Several months ago Laura Boggess published a book titled Playdates with God. I have read it through twice now. It is all marked up and page flagged. The book is a beautiful journey through her own longing to make deliberate time in her serious and busy life to just BE with God in the purest form possible here on earth. How do we even begin this without some kind of intention turned into practice? Could we start small? Could we carve out just one hour a week for our hearts to pursue enjoying God and practicing play? Would the ritual grow to become a sturdy thread in the fabric of our lives?

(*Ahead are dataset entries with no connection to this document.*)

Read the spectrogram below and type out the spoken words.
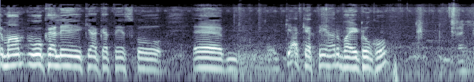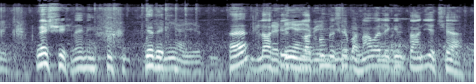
इमाम वो कह लें क्या कहते हैं इसको ए, क्या कहते हैं यार वाइटों को? वैशी नहीं नहीं। ये देखिए है ये तो। लाखों है में से बना हुआ लेकिन तांजी अच्छा है।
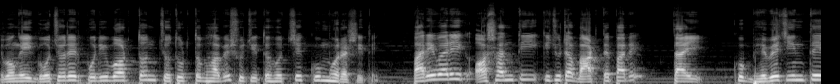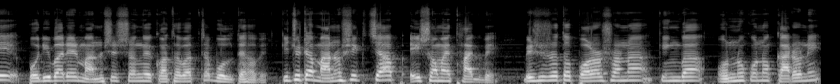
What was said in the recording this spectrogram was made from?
এবং এই গোচরের পরিবর্তন চতুর্থভাবে সূচিত হচ্ছে কুম্ভ রাশিতে। পারিবারিক অশান্তি কিছুটা বাড়তে পারে, তাই খুব ভেবেচিন্তে পরিবারের মানুষের সঙ্গে কথাবার্তা বলতে হবে। কিছুটা মানসিক চাপ এই সময় থাকবে। বিশেষত পড়াশোনা কিংবা অন্য কোনো কারণে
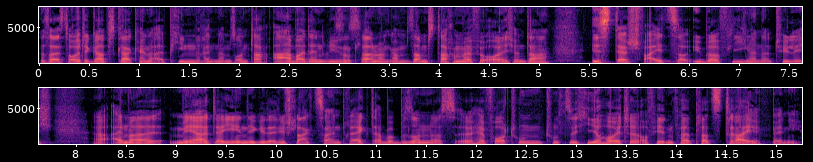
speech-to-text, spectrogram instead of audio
Das heißt, heute gab es gar keine alpinen Rennen am Sonntag. Aber den Riesenslalom am Samstag haben wir für euch. Und da ist der Schweizer Überflieger natürlich einmal mehr derjenige, der die Schlagzeilen prägt, aber besonders äh, hervortun tut sich hier heute auf jeden Fall Platz 3, Benny.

Laura points us to Timothy Keller and Katherine Alsdorf’s examination of Sabbath in Every Good Endeavor. They share three main tenants of God’s gift of rest and play. The Sabbath is a celebration of our design. It is a declaration of our freedom, and it is an act of trust. Laura writes, “To be free to live as we were designed to –with the confidence afforded by trust that our Divine Parent will work out all the details for our provision—this is the beauty of Sabbath. . . Time with God. Alone, Just the two of you. This is how intimacy develops. This is how we grow the trust necessary to come to God as a little child.”

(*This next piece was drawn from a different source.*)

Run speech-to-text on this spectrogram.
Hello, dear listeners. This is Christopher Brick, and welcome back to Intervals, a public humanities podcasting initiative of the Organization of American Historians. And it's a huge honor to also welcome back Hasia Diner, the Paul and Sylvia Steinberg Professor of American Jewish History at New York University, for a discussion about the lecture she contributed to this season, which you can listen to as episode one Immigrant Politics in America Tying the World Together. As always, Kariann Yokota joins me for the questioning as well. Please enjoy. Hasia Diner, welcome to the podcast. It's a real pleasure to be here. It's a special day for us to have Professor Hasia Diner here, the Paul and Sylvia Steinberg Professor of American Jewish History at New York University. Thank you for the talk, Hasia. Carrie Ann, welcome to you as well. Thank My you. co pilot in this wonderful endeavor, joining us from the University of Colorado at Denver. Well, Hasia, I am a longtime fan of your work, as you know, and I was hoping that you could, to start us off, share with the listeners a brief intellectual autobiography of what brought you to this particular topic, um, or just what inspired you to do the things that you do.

I met a dear friend for coffee on Saturday. Her heart was sad about how life is sweeping her away. Day after day of sameness turning into weeks, making months and then suddenly you see a year of life gone without much joy at all. How does this happen? I encouraged her to put first things first every single day and then start small. You can do this too. Carve out one hour a week and make it holy. Let your husband know and your children know this is an appointment with God. It’s not your quiet time or your prayer time or your Bible study. Those are the first things. This is an hour you will do something you love. You will open your eyes and your heart like a child to remember what brings you joy. This is your chief end. Glorify God. Enjoy God. Make a playdate with God.
Tomorrow morning I am heading to Laity Lodge in the hill country of Texas for The High Calling retreat. I will be beautifully out of touch from this “world” and in fellowship with saints and my God in a hallowed place.
While I’m gone think about how you would you choose to spend your first playdate with God? Share in the comments here. When I return I will randomly choose a winner of my “PLAY” chalkboard banner I have treasured this year and a copy of Laura’s book “Playdates with God.” To be entered you need to subscribe to the site on the right side of the homepage, comment on this post and share socially by clicking the links below. Keep your eyes open. You will SEE Him. Ordinary miracles are His specialty!